#### [What this task involves]
Among the records, find the lines that hold the string "neural" and return them.

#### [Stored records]
# # #

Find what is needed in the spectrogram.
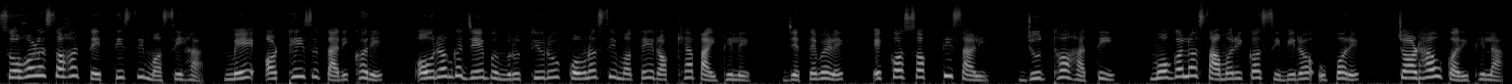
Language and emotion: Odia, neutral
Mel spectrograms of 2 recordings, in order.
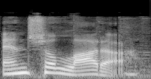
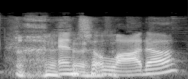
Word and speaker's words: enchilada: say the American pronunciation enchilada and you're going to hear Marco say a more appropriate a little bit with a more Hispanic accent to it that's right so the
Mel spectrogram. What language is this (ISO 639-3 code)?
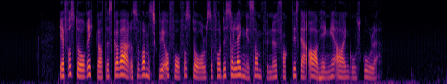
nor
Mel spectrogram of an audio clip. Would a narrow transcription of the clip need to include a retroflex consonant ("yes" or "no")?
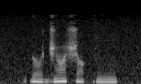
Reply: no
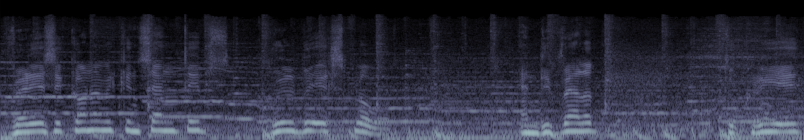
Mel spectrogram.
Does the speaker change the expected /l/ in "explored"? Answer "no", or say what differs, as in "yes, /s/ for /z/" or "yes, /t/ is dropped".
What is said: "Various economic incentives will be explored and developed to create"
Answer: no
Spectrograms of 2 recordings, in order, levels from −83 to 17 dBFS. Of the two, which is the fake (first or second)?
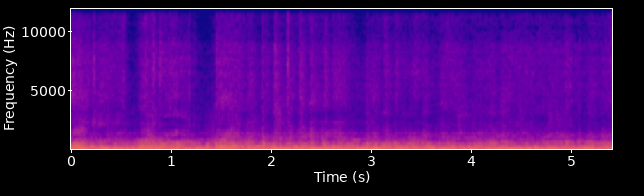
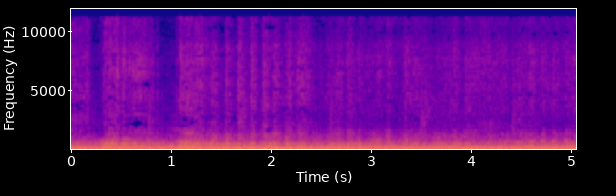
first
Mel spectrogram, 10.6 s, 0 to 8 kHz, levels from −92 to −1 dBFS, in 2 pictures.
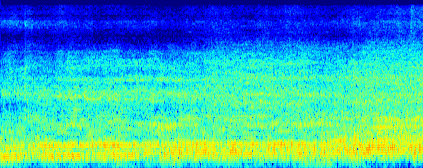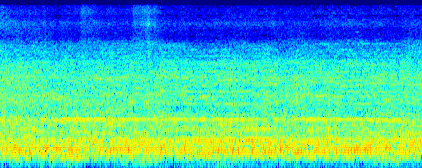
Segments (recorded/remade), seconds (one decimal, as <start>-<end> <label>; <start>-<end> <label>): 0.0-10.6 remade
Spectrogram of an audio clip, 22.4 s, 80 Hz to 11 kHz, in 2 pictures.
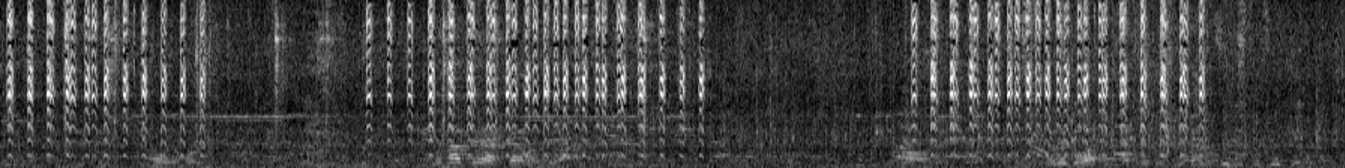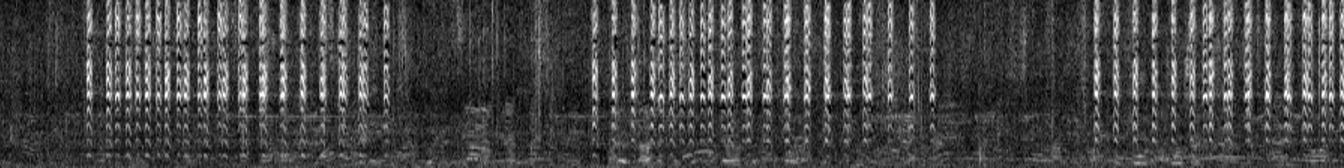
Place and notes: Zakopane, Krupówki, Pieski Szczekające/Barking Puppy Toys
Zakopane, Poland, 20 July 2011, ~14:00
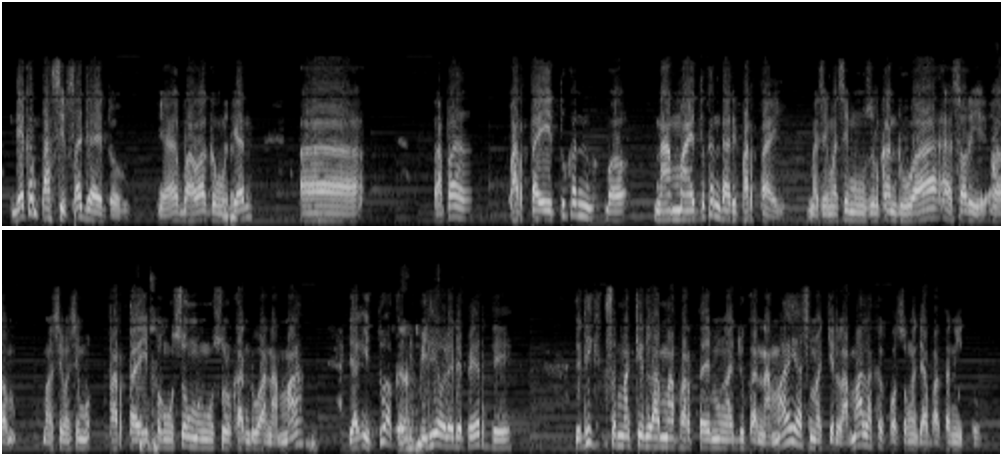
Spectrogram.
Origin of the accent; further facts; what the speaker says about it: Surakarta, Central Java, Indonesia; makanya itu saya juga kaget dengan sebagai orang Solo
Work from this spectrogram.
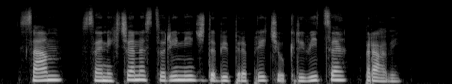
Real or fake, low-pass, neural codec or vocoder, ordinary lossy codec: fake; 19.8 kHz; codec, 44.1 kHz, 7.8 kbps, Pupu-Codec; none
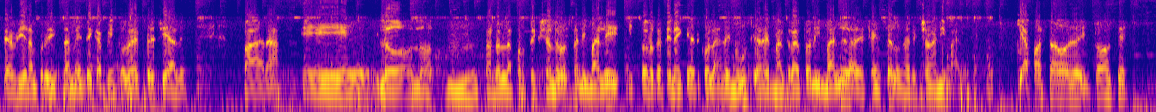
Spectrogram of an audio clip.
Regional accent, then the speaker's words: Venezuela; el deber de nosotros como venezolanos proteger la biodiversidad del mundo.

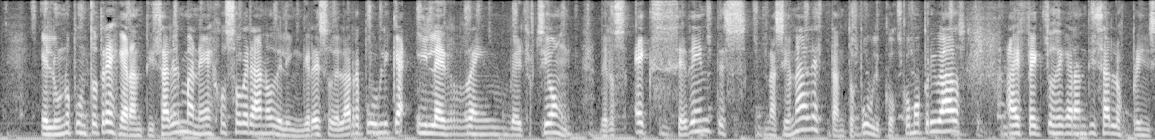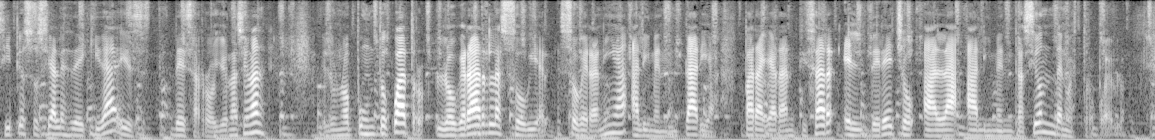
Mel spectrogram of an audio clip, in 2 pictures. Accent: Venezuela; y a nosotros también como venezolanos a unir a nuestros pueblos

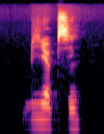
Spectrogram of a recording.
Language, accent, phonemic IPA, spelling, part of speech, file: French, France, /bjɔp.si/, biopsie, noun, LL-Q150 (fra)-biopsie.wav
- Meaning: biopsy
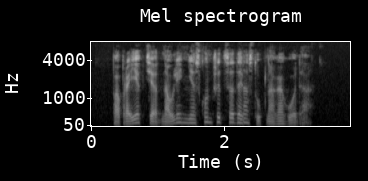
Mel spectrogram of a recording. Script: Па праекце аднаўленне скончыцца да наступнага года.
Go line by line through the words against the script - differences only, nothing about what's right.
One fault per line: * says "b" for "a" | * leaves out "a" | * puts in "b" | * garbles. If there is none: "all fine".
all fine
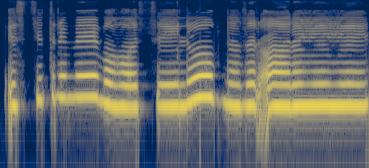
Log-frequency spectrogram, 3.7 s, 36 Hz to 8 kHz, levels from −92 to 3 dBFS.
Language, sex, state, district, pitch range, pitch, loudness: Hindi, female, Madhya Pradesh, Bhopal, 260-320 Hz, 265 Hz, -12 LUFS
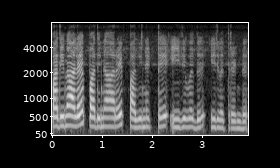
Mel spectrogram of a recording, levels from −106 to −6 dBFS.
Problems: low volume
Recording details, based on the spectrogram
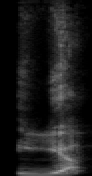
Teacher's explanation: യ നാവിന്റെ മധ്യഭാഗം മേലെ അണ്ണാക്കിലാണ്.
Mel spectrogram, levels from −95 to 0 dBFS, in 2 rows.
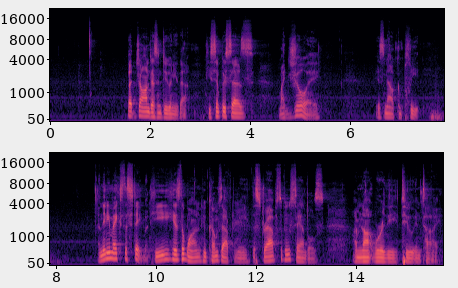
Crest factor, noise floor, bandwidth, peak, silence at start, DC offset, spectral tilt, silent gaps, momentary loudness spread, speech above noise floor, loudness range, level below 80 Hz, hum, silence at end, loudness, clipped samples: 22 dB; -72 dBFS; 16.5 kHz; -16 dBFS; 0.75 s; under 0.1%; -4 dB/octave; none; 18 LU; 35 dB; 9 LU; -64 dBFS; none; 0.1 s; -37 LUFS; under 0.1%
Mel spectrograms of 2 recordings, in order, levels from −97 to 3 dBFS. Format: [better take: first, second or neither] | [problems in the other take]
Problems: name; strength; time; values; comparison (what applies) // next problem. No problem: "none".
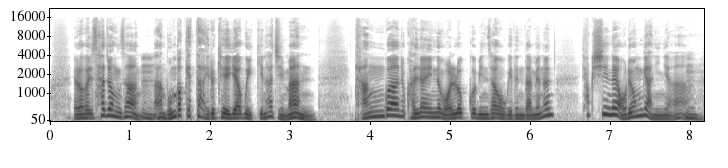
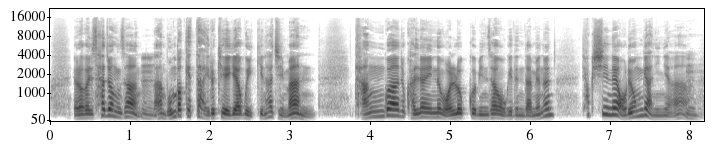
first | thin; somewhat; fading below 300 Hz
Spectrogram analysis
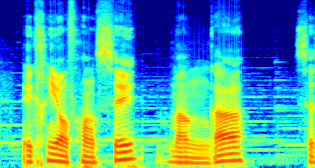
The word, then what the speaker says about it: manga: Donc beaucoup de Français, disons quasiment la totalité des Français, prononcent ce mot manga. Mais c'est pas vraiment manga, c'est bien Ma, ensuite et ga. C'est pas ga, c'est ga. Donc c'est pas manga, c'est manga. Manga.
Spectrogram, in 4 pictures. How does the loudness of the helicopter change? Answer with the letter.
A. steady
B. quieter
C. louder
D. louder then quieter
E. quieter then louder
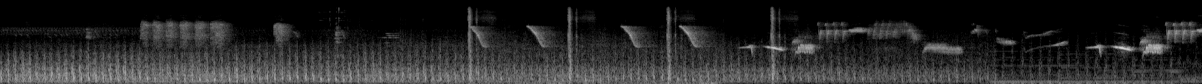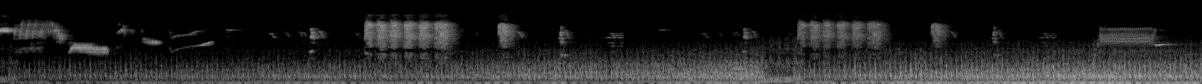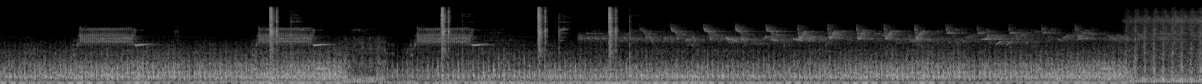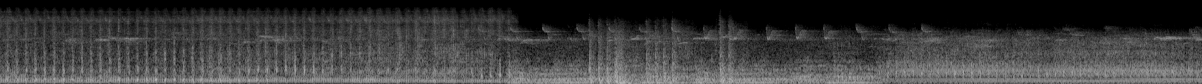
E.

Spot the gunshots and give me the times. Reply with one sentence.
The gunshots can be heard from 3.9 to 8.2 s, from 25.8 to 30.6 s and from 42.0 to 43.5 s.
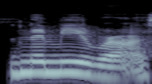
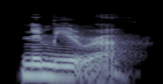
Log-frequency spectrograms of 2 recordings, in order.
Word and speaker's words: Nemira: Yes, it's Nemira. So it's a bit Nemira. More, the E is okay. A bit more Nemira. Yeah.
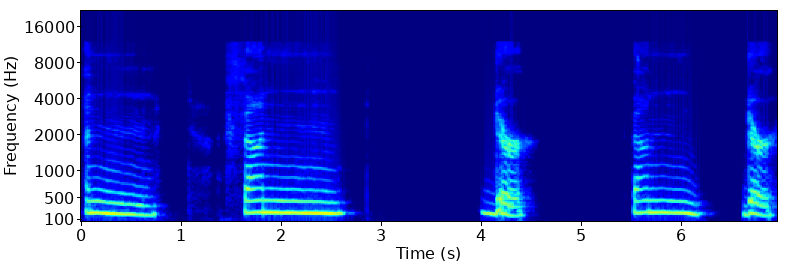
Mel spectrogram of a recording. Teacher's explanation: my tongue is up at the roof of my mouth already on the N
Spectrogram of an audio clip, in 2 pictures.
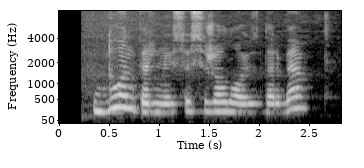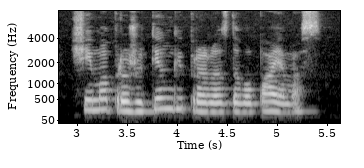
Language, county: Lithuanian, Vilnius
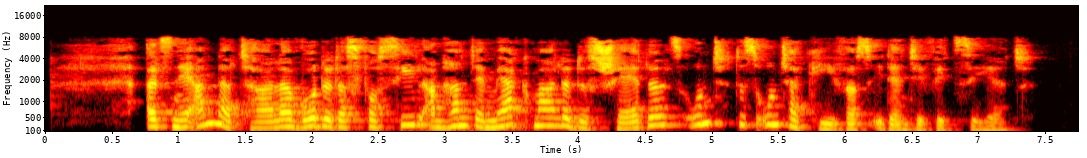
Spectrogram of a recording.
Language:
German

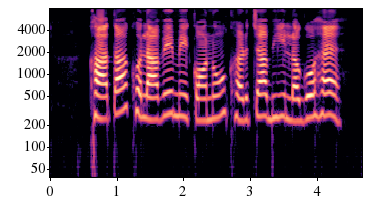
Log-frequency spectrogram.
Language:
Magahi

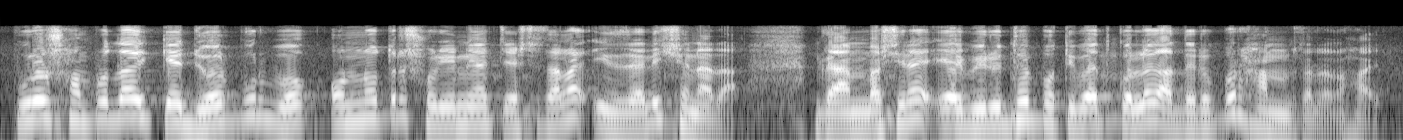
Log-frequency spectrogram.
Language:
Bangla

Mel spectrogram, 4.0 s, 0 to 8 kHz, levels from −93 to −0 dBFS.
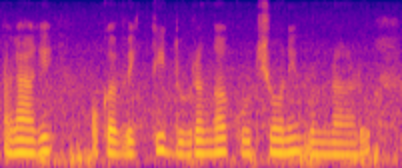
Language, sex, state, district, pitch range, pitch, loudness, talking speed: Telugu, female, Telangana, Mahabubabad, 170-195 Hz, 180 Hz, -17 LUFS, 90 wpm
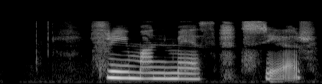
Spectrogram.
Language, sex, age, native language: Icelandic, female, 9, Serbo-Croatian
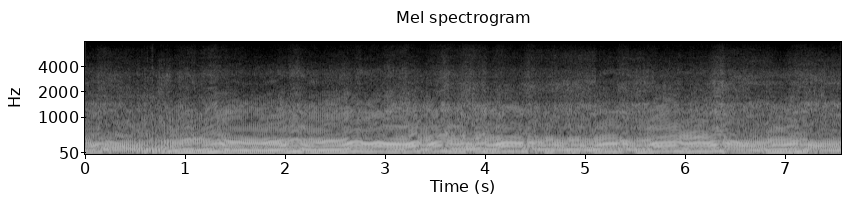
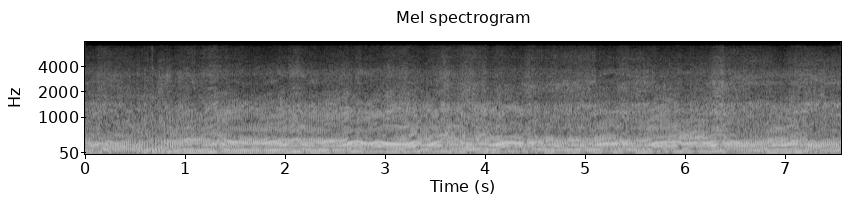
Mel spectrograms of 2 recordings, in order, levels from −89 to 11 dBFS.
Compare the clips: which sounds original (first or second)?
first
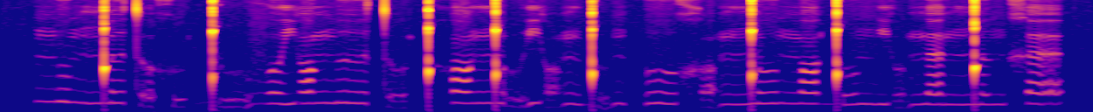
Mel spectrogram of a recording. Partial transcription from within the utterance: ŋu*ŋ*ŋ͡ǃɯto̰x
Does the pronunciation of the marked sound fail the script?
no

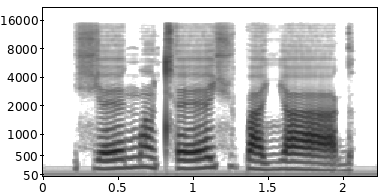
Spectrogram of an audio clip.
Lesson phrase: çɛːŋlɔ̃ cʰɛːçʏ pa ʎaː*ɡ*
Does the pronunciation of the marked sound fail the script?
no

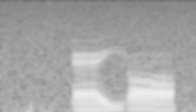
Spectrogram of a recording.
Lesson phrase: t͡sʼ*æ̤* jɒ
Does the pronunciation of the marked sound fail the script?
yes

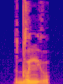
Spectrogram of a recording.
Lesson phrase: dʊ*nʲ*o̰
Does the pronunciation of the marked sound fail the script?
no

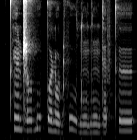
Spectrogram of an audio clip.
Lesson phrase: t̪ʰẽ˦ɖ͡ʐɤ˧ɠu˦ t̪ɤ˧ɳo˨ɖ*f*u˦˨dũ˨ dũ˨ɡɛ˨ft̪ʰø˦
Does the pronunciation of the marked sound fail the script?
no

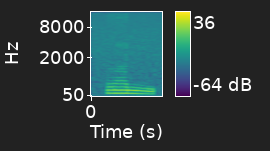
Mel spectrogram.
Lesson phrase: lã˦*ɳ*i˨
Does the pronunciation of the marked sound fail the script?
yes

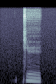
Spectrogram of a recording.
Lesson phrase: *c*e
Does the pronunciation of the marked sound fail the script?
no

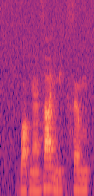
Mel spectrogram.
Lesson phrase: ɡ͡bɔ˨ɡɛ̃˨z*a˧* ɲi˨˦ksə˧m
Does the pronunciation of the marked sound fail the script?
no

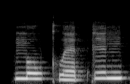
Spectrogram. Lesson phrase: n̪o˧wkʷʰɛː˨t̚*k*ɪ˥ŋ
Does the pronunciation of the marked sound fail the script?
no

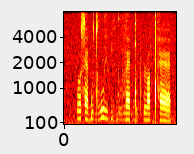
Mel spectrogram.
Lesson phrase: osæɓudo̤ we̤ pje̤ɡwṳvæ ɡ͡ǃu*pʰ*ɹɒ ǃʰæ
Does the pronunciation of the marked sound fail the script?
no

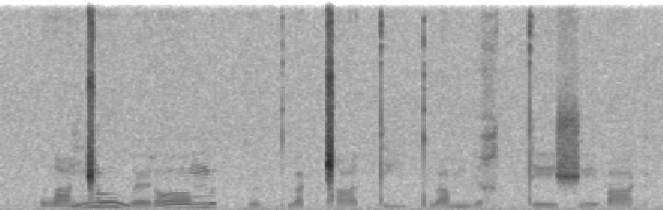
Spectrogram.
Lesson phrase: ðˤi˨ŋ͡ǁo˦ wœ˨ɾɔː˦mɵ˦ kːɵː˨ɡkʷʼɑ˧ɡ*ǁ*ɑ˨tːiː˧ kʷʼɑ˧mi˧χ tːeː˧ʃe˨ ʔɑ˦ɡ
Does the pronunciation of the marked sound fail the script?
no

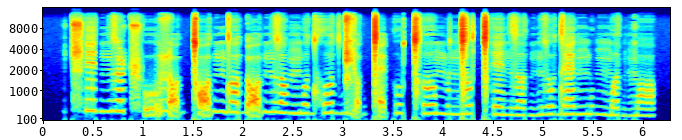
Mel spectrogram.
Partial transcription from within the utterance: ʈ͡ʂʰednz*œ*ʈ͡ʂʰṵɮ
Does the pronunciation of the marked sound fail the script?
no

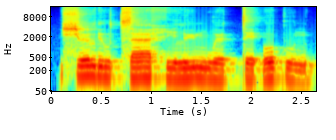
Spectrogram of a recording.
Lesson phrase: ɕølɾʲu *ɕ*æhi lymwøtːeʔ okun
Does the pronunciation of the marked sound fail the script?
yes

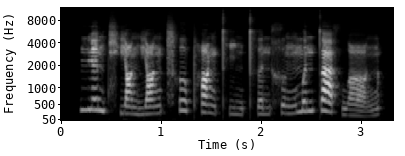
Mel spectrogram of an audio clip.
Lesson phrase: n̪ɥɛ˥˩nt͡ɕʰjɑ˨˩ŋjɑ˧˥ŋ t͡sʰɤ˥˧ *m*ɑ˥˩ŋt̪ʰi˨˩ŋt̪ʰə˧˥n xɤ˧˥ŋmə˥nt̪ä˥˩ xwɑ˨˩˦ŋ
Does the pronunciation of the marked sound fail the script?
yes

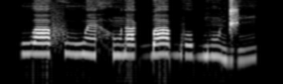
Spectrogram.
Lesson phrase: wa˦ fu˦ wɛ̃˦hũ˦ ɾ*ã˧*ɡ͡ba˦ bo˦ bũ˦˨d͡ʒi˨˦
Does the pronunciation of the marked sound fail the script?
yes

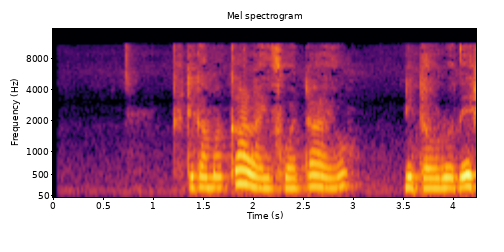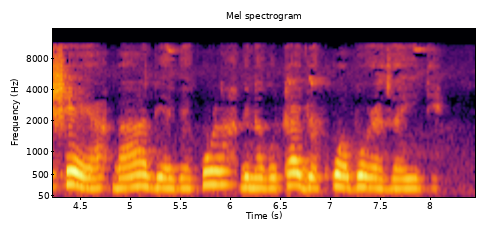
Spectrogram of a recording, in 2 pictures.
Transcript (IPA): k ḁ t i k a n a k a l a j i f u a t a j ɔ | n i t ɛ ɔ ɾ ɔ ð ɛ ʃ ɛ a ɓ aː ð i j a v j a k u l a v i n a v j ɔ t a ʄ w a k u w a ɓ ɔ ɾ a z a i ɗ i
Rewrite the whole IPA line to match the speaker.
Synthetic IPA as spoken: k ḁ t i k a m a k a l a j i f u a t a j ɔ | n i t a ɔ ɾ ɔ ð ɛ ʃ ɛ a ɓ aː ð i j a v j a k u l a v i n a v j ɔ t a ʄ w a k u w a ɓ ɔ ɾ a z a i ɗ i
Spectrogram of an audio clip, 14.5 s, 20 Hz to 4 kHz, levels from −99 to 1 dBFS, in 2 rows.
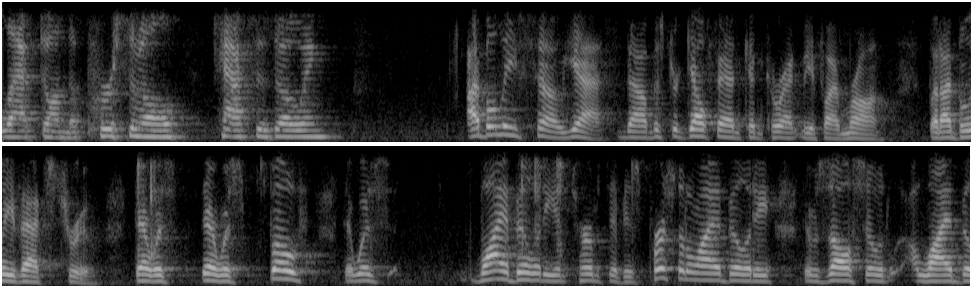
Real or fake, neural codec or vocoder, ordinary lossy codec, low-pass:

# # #

#### [Solution to this problem]
Real or fake, low-pass, neural codec or vocoder, ordinary lossy codec: fake; 19.8 kHz; codec, 44.1 kHz, 7.8 kbps, Pupu-Codec; none
Real or fake, neural codec or vocoder, ordinary lossy codec, low-pass:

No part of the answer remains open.